Sunday, January 10, 2010

Aggregate, Filter and Connect

I was reading Networks and the Information Glut and this quote really hit me.

"The fundamentals of innovative thought haven’t changed since the 18th Century – it’s always been aggregate, filter and connect."

I thought back to how I learned in school. I aggregated information by listening to my teachers, reading the textbook and taking notes in my notebook. I filtered information by making or answering review sheets from my notes or by re-reading my textbook. I then connected with my friends to study at somebody's house or asking my teacher questions if I had them while I was in class. I would then answer the questions on tests or projects that I would never look at again.

Research was very similar. I would go to the library and find some books. Write the information down on some notecards and then maybe talk to my friends or teacher about what to write. Finally I would write or type a paper that only my teacher would ever see.

That was late 80s early 90s (I graduated high school in 1991). How much has the world changed since then? How do I aggregate, filter and connect now? Yet as I look in the classroom, many of the same ways I did things are still being done.

It's still aggregate, filter and connect. We just need to update what it means to do those things.

Sunday, January 3, 2010

What does the Tablet mean TO education not IN education

As I was reading David Jakes' Tablet Schmablet Redux post, I realized that there are a ton of people talking about how Tablets can be used in the classroom to make education better. While I won't deny I would love to have sets of those to put into classrooms, I don't think that is the most important part of this new evolution.

As David notes the Tablet technology is coming, there is no denying that. "There appears to be new technologies emerging from Apple, OLPC, Dell, NotionInk , and yes, even Google. There’s even the Mag+, which seems to be more reader than anything else." And yes it has the potential to eventually change textbooks as well as book reading as it pertains to the classroom, but I think we can agree that as with everything else it will take a while for it to penetrate education.

What I think is harder to argue with is the fact that it will change reading, especially newspapers and magazines. And there is a good chance that it will change it dramatically within two to three years. Look at how the iPhone has changed the mobile phone market, I expect a similar change from the Tablet. When it does, hyperlinked writing, photo slideshows and video journalism will become what we expect.

So even if we don't use them in the classroom as quickly as people are predicting, normal consumers will be using them.
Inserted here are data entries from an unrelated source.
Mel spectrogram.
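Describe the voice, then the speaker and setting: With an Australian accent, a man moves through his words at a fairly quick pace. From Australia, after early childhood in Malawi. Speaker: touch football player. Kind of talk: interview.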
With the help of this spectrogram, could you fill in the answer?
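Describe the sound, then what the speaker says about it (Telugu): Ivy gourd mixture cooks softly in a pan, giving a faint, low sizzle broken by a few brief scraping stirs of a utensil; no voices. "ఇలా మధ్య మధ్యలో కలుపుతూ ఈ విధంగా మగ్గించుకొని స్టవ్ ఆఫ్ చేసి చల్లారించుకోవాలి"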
It will change how we deliver news and how we write professionally.

So when today's ninth graders graduate, news decimation and writing will look significantly different.
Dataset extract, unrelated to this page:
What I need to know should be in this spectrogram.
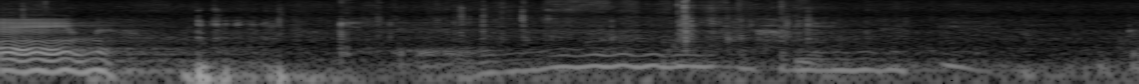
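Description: A man chants slowly in a low voice through a microphone.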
Doesn't that mean we should be taking a hard look at how we are teaching these students to write?

Or do we continue to teach them to write the current way because that's how they will write in college because as we know education will be the last to change?

The Tablet (or whatever you want to call it) will be a game-changer but maybe not IN education. Should it be one TO education?